=== Section Start ===
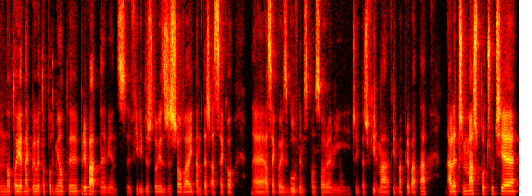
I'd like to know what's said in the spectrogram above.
no to jednak były to podmioty prywatne, więc Filip zresztą jest Rzeszowa i tam też Aseko, e, Aseko jest głównym sponsorem, i, czyli też firma, firma prywatna, ale czy masz poczucie,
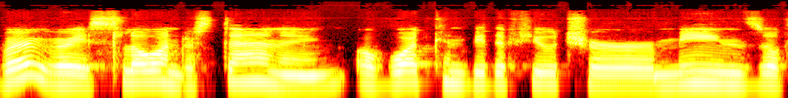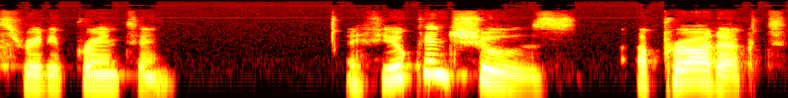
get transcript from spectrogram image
very, very slow understanding of what can be the future means of 3D printing. If you can choose a product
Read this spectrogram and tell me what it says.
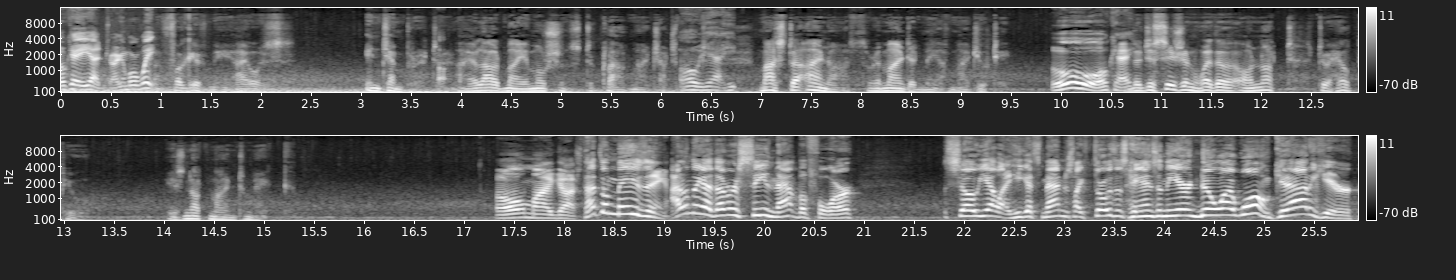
okay, yeah, Dragonborn. Wait, Forgive me, I was intemperate. Oh. I allowed my emotions to cloud my judgment. oh yeah, he. Master Einarth reminded me of my duty. Oh, okay. The decision whether or not to help you is not mine to make. Oh my gosh, that's amazing! I don't think I've ever seen that before. So yeah, like he gets mad and just like throws his hands in the air. No, I won't. Get out of here.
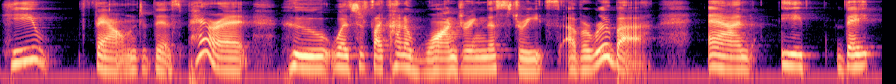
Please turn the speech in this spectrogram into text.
he found this parrot who was just like kind of wandering the streets of Aruba. And he they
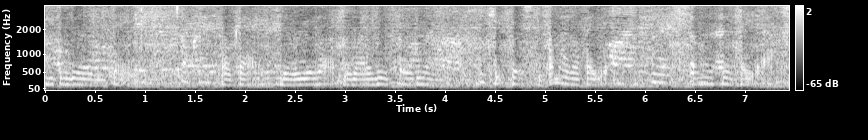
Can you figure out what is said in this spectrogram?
You can do anything. Okay. Okay. Never give up. No matter who says no. Keep pushing. Somebody's gonna say yeah. Somebody's gonna say yeah.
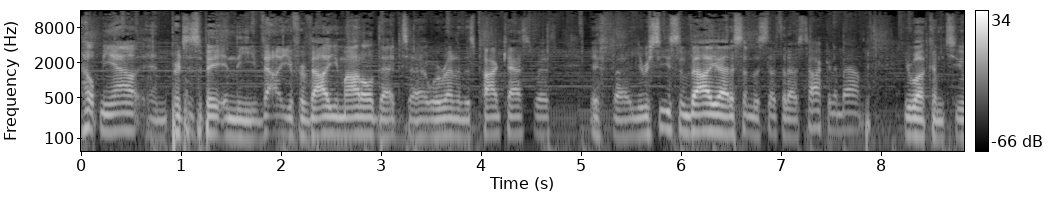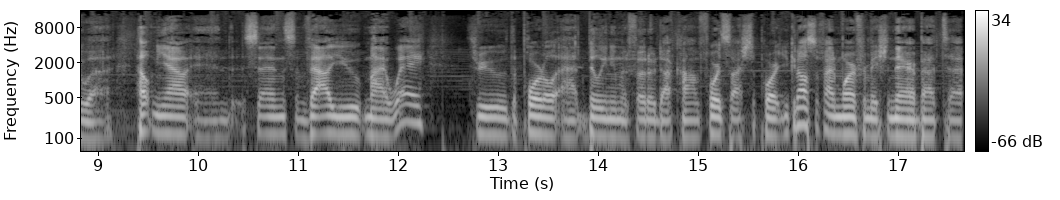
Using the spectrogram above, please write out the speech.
help me out and participate in the value for value model that uh, we're running this podcast with. If uh, you receive some value out of some of the stuff that I was talking about, you're welcome to uh, help me out and send some value my way through the portal at billynewmanphoto.com forward slash support. You can also find more information there about uh,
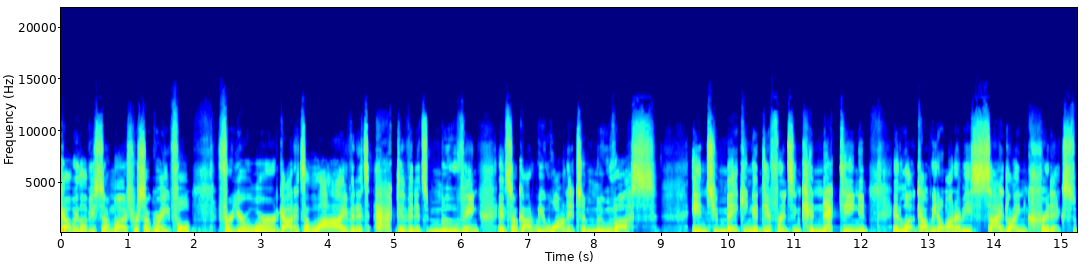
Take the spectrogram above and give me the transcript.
God, we love you so much. We're so grateful for your word. God, it's alive and it's active and it's moving. And so, God, we want it to move us into making a difference and connecting and, and lo- God, we don't want to be sideline critics.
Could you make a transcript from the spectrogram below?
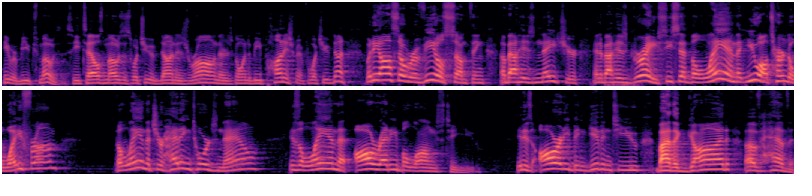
he rebukes Moses. He tells Moses what you have done is wrong. There's going to be punishment for what you've done. But he also reveals something about his nature and about his grace. He said, The land that you all turned away from, the land that you're heading towards now, is a land that already belongs to you. It has already been given to you by the God of heaven.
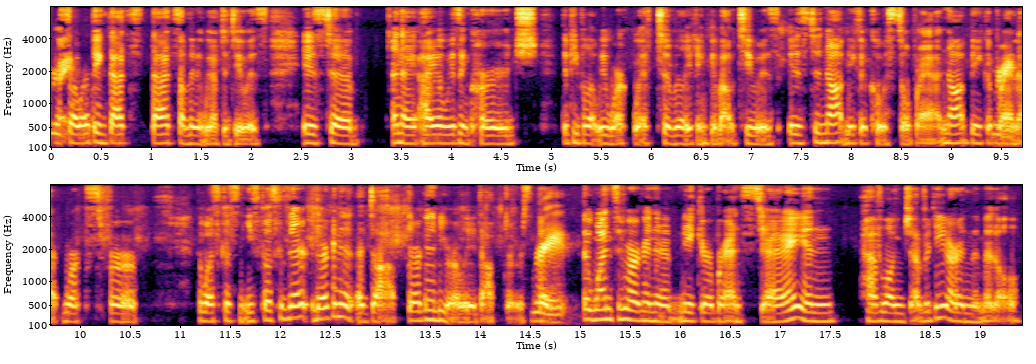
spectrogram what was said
right. so i think that's that's something that we have to do is is to and I, I always encourage the people that we work with to really think about too is is to not make a coastal brand, not make a brand that works for the West Coast and East Coast because they're they're going to adopt. They're going to be early adopters. Right. But the ones who are going to make your brand stay and have longevity are in the middle.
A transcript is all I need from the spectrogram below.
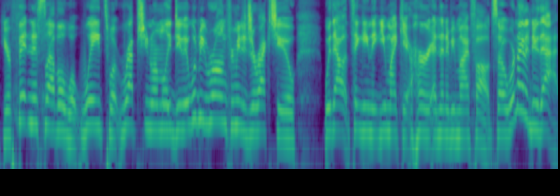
your fitness level, what weights, what reps you normally do. It would be wrong for me to direct you without thinking that you might get hurt and then it'd be my fault. So we're not going to do that.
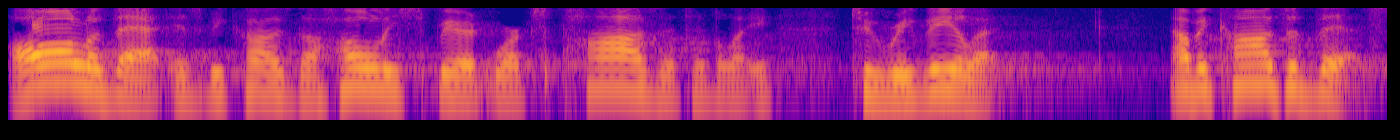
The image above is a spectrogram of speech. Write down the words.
All of that is because the Holy Spirit works positively to reveal it. Now, because of this,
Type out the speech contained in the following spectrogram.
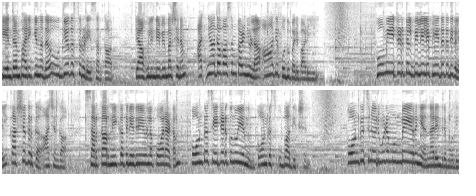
കേന്ദ്രം ഭരിക്കുന്നത് ഉദ്യോഗസ്ഥരുടെ സർക്കാർ. രാഹുലിന്റെ വിമർശനം അജ്ഞാതവാസം കഴിഞ്ഞുള്ള ആദ്യ പൊതുപരിപാടിയിൽ. ഭൂമി ഏറ്റെടുക്കൽ ബില്ലിലെ ഭേദഗതികളിൽ കർഷകർക്ക് ആശങ്ക. സർക്കാർ നീക്കത്തിനെതിരെയുള്ള പോരാട്ടം കോൺഗ്രസ് ഏറ്റെടുക്കുന്നു എന്നും കോൺഗ്രസ് ഉപാധ്യക്ഷൻ. കോൺഗ്രസിന് ഒരു മുഴം മുമ്പേ എറിഞ്ഞ് നരേന്ദ്രമോദി.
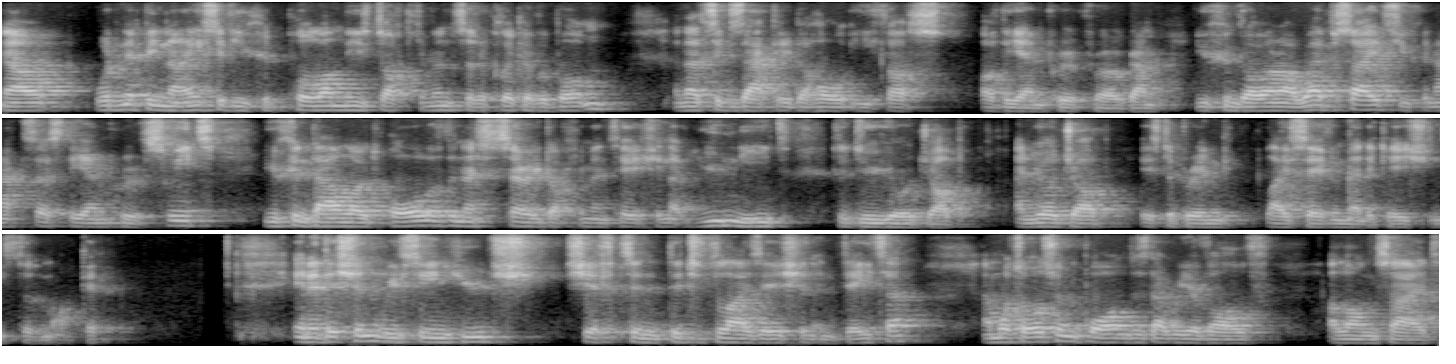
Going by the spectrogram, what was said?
Now, wouldn't it be nice if you could pull on these documents at a click of a button? And that's exactly the whole ethos of the Emprove program. You can go on our website, you can access the Emprove suite, you can download all of the necessary documentation that you need to do your job. And your job is to bring life-saving medications to the market. In addition, we've seen huge shifts in digitalization and data. And what's also important is that we evolve alongside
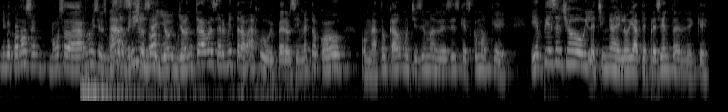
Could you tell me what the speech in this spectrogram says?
ni me conocen, vamos a darlo y si les gusta, Ah, qué sí, o sea, chingón. yo, yo entraba a hacer mi trabajo, güey, pero sí me tocó, o me ha tocado muchísimas veces que es como que, y empieza el show y la chingada, y luego ya te presentan, de que,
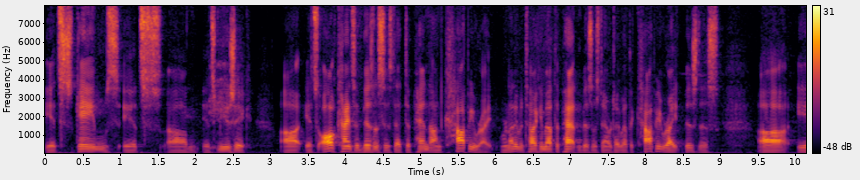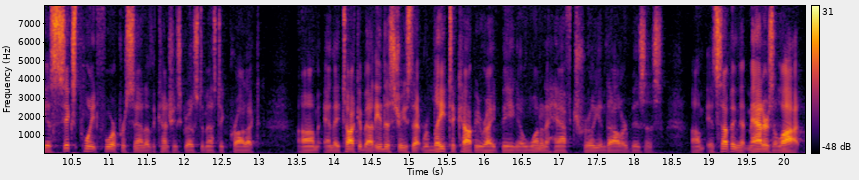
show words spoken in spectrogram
it's games, it's, um, it's music, uh, it's all kinds of businesses that depend on copyright. We're not even talking about the patent business now, we're talking about the copyright business. Uh, is 6.4% of the country's gross domestic product. Um, and they talk about industries that relate to copyright being a $1.5 trillion business. Um, it's something that matters a lot.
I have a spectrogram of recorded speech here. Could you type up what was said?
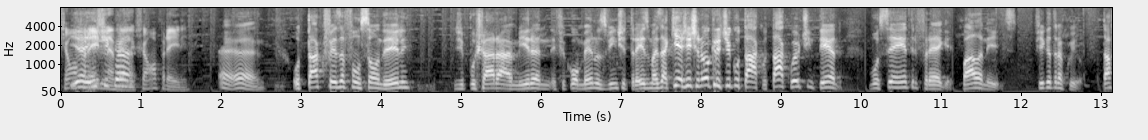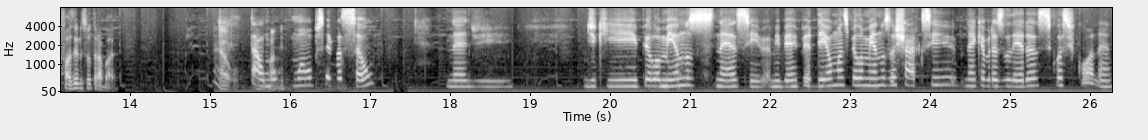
Chama E pra aí ele, fica- né, velho? Chama pra ele. É, é. O Taco fez a função dele de puxar a mira, ficou menos 23, mas aqui a gente não critica o Taco. Taco, eu te entendo. Você entra e fregue, bala neles. Fica tranquilo. Tá fazendo o seu trabalho. É, o- Tá, uma, uma observação, né, de, de que pelo menos, né, se a MBR perdeu, mas pelo menos a Sharks, né, que é brasileira, se classificou, né?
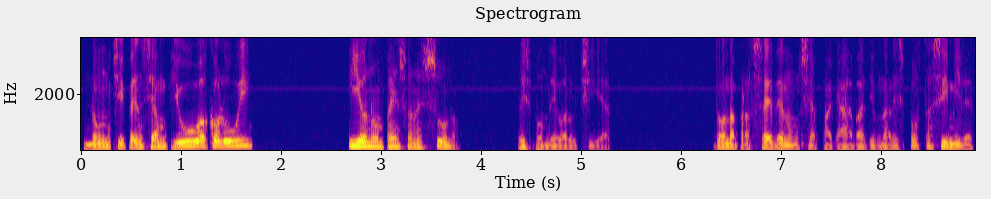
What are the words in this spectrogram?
non ci pensiamo più a colui? Io non penso a nessuno, rispondeva Lucia. Donna Prassede non si appagava di una risposta simile,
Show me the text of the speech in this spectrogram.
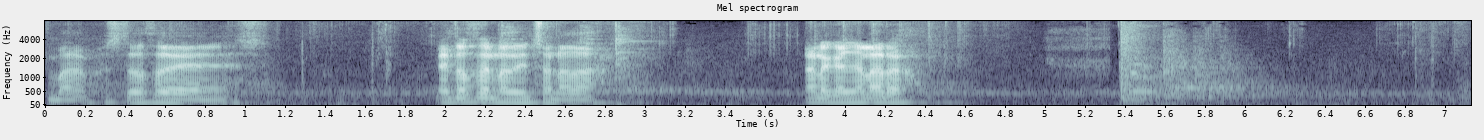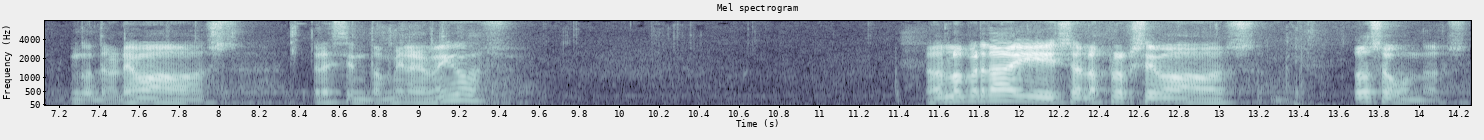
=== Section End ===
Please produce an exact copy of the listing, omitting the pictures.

I'd like to know what's said in the spectrogram above.
no to jednak były to podmioty prywatne, więc Filip zresztą jest Rzeszowa i tam też Aseko, e, Aseko jest głównym sponsorem, i, czyli też firma, firma prywatna, ale czy masz poczucie,
get transcript from spectrogram image
very, very slow understanding of what can be the future means of 3D printing. If you can choose a product
Read this spectrogram and tell me what it says.
okay, yeah, Dragonborn. Wait, Forgive me, I was intemperate. Oh. I allowed my emotions to cloud my judgment. oh yeah, he. Master Einarth reminded me of my duty. Oh, okay. The decision whether or not to help you is not mine to make. Oh my gosh, that's amazing! I don't think I've ever seen that before. So yeah, like he gets mad and just like throws his hands in the air. No, I won't. Get out of here.
Please turn the speech in this spectrogram into text.
he found this parrot who was just like kind of wandering the streets of Aruba. And he they
Can you figure out what is said in this spectrogram?
You can do anything. Okay. Okay. Never give up. No matter who says no. Keep pushing. Somebody's gonna say yeah. Somebody's gonna say yeah.
Using the spectrogram above, please write out the speech.
help me out and participate in the value for value model that uh, we're running this podcast with. If uh, you receive some value out of some of the stuff that I was talking about, you're welcome to uh, help me out and send some value my way through the portal at billynewmanphoto.com forward slash support. You can also find more information there about uh,
Take the spectrogram above and give me the transcript.
God, we love you so much. We're so grateful for your word. God, it's alive and it's active and it's moving. And so, God, we want it to move us into making a difference and connecting and, and lo- God, we don't want to be sideline critics.
Could you make a transcript from the spectrogram below?
he rebukes Moses. He tells Moses what you have done is wrong. There's going to be punishment for what you've done. But he also reveals something about his nature and about his grace. He said, The land that you all turned away from, the land that you're heading towards now, is a land that already belongs to you. It has already been given to you by the God of heaven.
spectrogram what was said
right. so i think that's that's something that we have to do is is to and I, I always encourage the people that we work with to really think about too is is to not make a coastal brand, not make a brand that works for the West Coast and East Coast because they're they're going to adopt. They're going to be early adopters. Right. But the ones who are going to make your brand stay and have longevity are in the middle.
A transcript is all I need from the spectrogram below.
your fitness level, what weights, what reps you normally do. It would be wrong for me to direct you without thinking that you might get hurt and then it'd be my fault. So we're not going to do that.
The image above is a spectrogram of speech. Write down the words.
All of that is because the Holy Spirit works positively to reveal it. Now, because of this,
Type out the speech contained in the following spectrogram.
കേന്ദ്രം ഭരിക്കുന്നത് ഉദ്യോഗസ്ഥരുടെ സർക്കാർ. രാഹുലിന്റെ വിമർശനം അജ്ഞാതവാസം കഴിഞ്ഞുള്ള ആദ്യ പൊതുപരിപാടിയിൽ. ഭൂമി ഏറ്റെടുക്കൽ ബില്ലിലെ ഭേദഗതികളിൽ കർഷകർക്ക് ആശങ്ക. സർക്കാർ നീക്കത്തിനെതിരെയുള്ള പോരാട്ടം കോൺഗ്രസ് ഏറ്റെടുക്കുന്നു എന്നും കോൺഗ്രസ് ഉപാധ്യക്ഷൻ. കോൺഗ്രസിന് ഒരു മുഴം മുമ്പേ എറിഞ്ഞ് നരേന്ദ്രമോദി.
Going by the spectrogram, what was said?
Now, wouldn't it be nice if you could pull on these documents at a click of a button? And that's exactly the whole ethos of the Emprove program. You can go on our website, you can access the Emprove suite, you can download all of the necessary documentation that you need to do your job. And your job is to bring life-saving medications to the market. In addition, we've seen huge shifts in digitalization and data. And what's also important is that we evolve alongside
Could you tell me what the speech in this spectrogram says?
ni me conocen, vamos a darlo y si les gusta, Ah, qué sí, o sea, chingón. yo, yo entraba a hacer mi trabajo, güey, pero sí me tocó, o me ha tocado muchísimas veces que es como que, y empieza el show y la chingada, y luego ya te presentan, de que,
show words spoken in spectrogram
it's games, it's, um, it's music, uh, it's all kinds of businesses that depend on copyright. We're not even talking about the patent business now, we're talking about the copyright business. Uh, is 6.4% of the country's gross domestic product. Um, and they talk about industries that relate to copyright being a $1.5 trillion business. Um, it's something that matters a lot.
I have a spectrogram of recorded speech here. Could you type up what was said?
Chama E pra aí ele, fica- né, velho? Chama pra ele. É, é. O Taco fez a função dele de puxar a mira, ficou menos 23, mas aqui a gente não critica o Taco. Taco, eu te entendo. Você entra e fregue, bala neles. Fica tranquilo. Tá fazendo o seu trabalho. É, o- Tá, uma, uma observação, né, de, de que pelo menos, né, se a MBR perdeu, mas pelo menos a Sharks, né, que é brasileira, se classificou, né?
What are the words in this spectrogram?
non ci pensiamo più a colui? Io non penso a nessuno, rispondeva Lucia. Donna Prassede non si appagava di una risposta simile,
Show me the text of the speech in this spectrogram.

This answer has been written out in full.